In explanation of his paired down aesthetic, reminiscent of colour field painters like Helen Frankenthaler and Morris Louis, Landon Metz points to his time growing up in Arizona. His ink-stained canvasses, often arranged around a space in a sequential installation, have a precision and lightness that reflects his airy Brooklyn studio. There is a sense that Metz is not trying to create singular pieces of work, but open out new ways in which one looks at and exists within a particular space.
You currently have an exhibition on at von Bartha in S-chanf, Switzerland. Can you tell me a little about it?
The exhibition at von Bartha is set in a small mountain village called S-chanf in the Engadin valley in Switzerland. The space is a perfectly proportioned cube constructed inside an old farmhouse with three consecutive walls of the same length and one interrupted by a heavy-set doorframe. What immediately struck me about this space was its stage-like arrangement, which inspired the exhibition title, Fourth Wall, which refers to the implied barrier between the work and a viewer. The exhibition unfurls as a painting installation based around this premise, with the fourth wall mounted on the exterior of the structure, suggesting that once present in the space the viewer is “on stage” as an active constituent of the work rather than a passive passerby.
You work on flat canvases and with sculpture. Would you describe your work as site-specific, or is the way it plays with the gallery space something that comes after its creation?
With the same intention of acknowledging the role of the viewer as imperative to the work, I hope to extend a similar gesture to the space by means of installation. I use painting and sculpture to draw attention to the idiosyncratic qualities inherent to a given environment. The objects I create are meant to imply their own periphery rather than being entirely self-contained, always reaching outward. I’m always very much aware of the given space prior to the creation of a work and it certainly plays an important role in the execution of an exhibition.
The way in which you use ink reminds me a little of Helen Frankenthaler’s soak-stain paintings—would you say there’s a relationship there? Who have been your visual influences?
The decision to use a medium with such low viscosity comes from a desire to allow my tools to have a certain authorial intent of their own. The way raw canvas and pigment respond to one another during the staining process relinquishes my control to their own nature. For me, the relationship to colour field painting isn’t paramount but I’m very much open to this as an entry point for a conversation. I would say we share a curiosity for the relationship of the image and object, but this is still only a starting point for my research as an artist.
“I grew up playing music and often find myself returning to its form as a way of decoding visual language as well.”
Is your work informed by the space it’s created in? How far does the studio or New York become a part of the work?

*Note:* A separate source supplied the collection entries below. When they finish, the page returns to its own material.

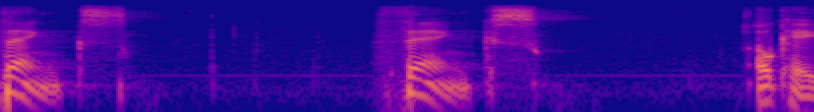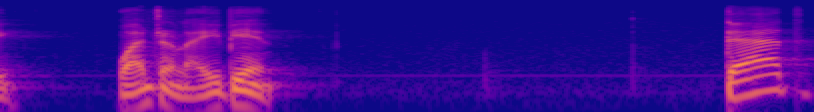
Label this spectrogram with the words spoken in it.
Thanks，Thanks。OK，完整来一遍。Dad,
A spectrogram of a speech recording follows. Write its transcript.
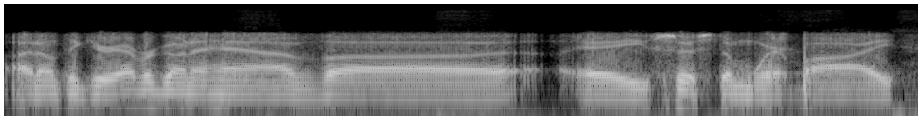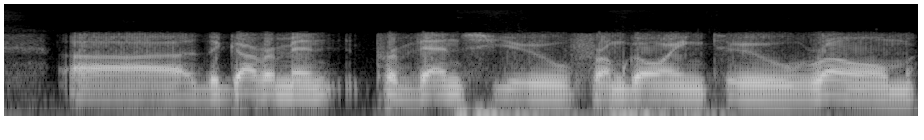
I don't think you're ever going to have uh, a system whereby uh, the government prevents you from going to Rome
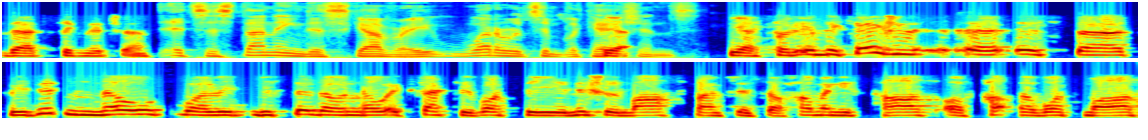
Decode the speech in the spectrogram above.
that signature. It's a stunning discovery. What are its implications? Yeah, yeah so the implication uh, is that we didn't know, well, we, we, still don't know exactly what the initial mass function is. So how many stars of how, uh, what mass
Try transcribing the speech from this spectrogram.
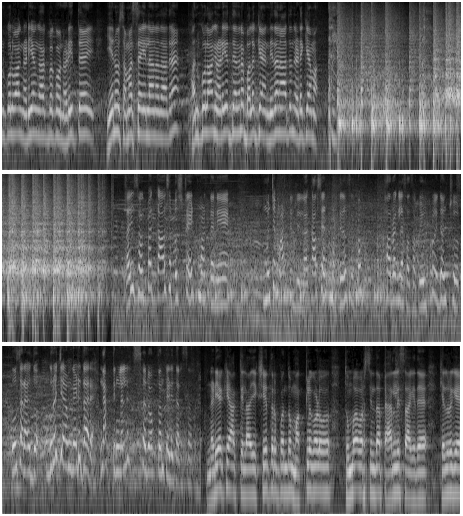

The studio is certainly an important aspect of my practice. I find a specific headspace necessary to make work, and the studio has become a delicate refuge to reach this. I also like the relationship of private and public performance, and I often play with this by using studio photography in publications and online. The idea of seeing repetitive tasks which are often considered a means to an end as an end in themselves is something that comes up quite often in my work, and this often manifests as documents from the studio.
How far would you say your painting is about control, how far is it about relinquishing control?

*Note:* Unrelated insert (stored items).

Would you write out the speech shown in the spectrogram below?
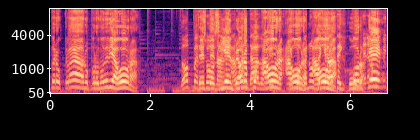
pero claro, pero no desde ahora. Dos personas Desde siempre, ahora, ahora, ahora, no ahora, ¿por qué,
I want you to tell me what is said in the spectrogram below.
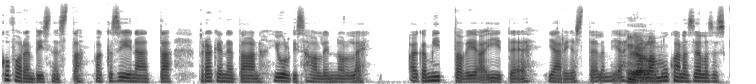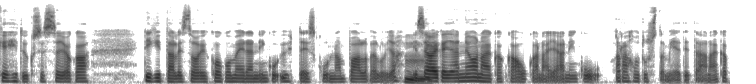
Koforen bisnestä, vaikka siinä, että me rakennetaan julkishallinnolle aika mittavia IT-järjestelmiä, Joo. joilla on mukana sellaisessa kehityksessä, joka digitalisoi koko meidän niin kuin, yhteiskunnan palveluja. Hmm. Ja se aikajänne on aika kaukana ja niin kuin, rahoitusta mietitään aika,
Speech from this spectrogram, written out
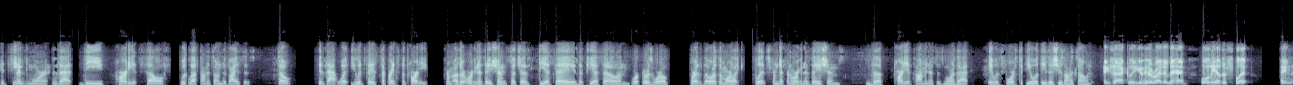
it seems more that the party itself was left on its own devices. So is that what you would say separates the party from other organizations such as DSA, the PSL, and Workers World, whereas those are more like splits from different organizations. The Party of Communists is more that it was forced to deal with these issues on its own. Exactly. You hit it right in the head. All the others split. And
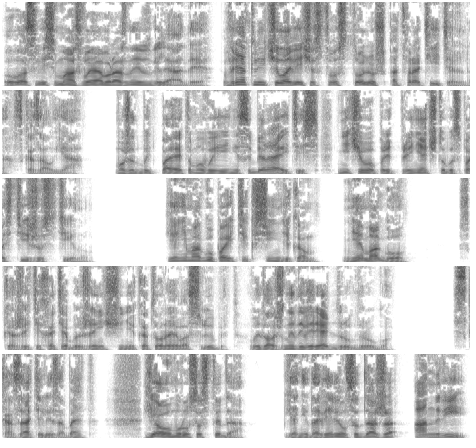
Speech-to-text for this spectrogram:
у вас весьма своеобразные взгляды. Вряд ли человечество столь уж отвратительно», — сказал я. «Может быть, поэтому вы и не собираетесь ничего предпринять, чтобы спасти Жустину?» «Я не могу пойти к синдикам. Не могу. Скажите хотя бы женщине, которая вас любит. Вы должны доверять друг другу». «Сказать Элизабет? Я умру со стыда. Я не доверился даже Анри,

Ultimately my work is meant to create a subtle container that points beyond itself. The control I do have is only what I find imperative to create works that allow their surroundings to seep in, so what’s not there is equally or more important than what is. I work with a lot of intention, but I would hope my practice is flexible enough to live without the need for full control.
“A large portion of my aesthetic, including palette and economy of form, is rooted in my upbringing in the desert of Arizona.”

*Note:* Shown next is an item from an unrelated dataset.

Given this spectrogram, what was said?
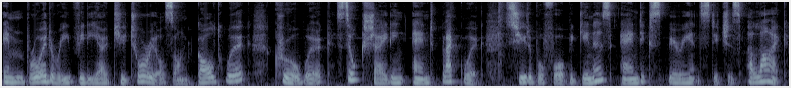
embroidery video tutorials on gold work, crewel work, silk shading, and black work, suitable for beginners and experienced stitchers alike.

You tend to stick to fairly muted tones: moody blues and greens. What informs your decision to use these colours?
My aim is to recognize all inherent constituents in the creation, exhibition and experience of a work of art. I want my personal taste or tendencies to manifest as simple poetry with nothing more than the intention to imply my presence as the artist. Form, colour and composition are the necessary components that establish a painting as such, but self-expression plays only a minor role in my practice. I would say though that a large portion of my aesthetic, including palette and economy of form, is rooted in my upbringing in the desert of Arizona.
Do you listen to music while you work?
Music is a great companion while working on certain aspects of my practice, such as stretching and sketching, but when I paint I prefer silence. I grew up playing music and often find myself returning to its form as a way of decoding visual language as well. Silence, rhythm and repetition, for example, are all heavily influential in my work and stem from my relationship to music.
Repetition is characteristic of your work—do you become obsessed with a particular shape and feel compelled to reproduce it?
Seriality is used as a tool to value totality over individual uniqueness, so gestures extend beyond my hand to the surrounding ecosystem. I see repetition as having a tangible connection to nature and utilize it to emphasize a certain view of time and antihierarchy rather than necessarily a personal obsession or infatuation.
Does philosophical or theoretical reading influence your practice?
Absolutely, looking at things “as they are” is a central theme for me. Every aspect of my practice carries some form of metaphor or points towards a simple way of seeing, but this is perhaps better reserved for a longer conversation.
Photography © Tim Smyth
Landon Metz: Fourth Wall
Until 24 February at von Bartha, S-chanfVISIT WEBSITE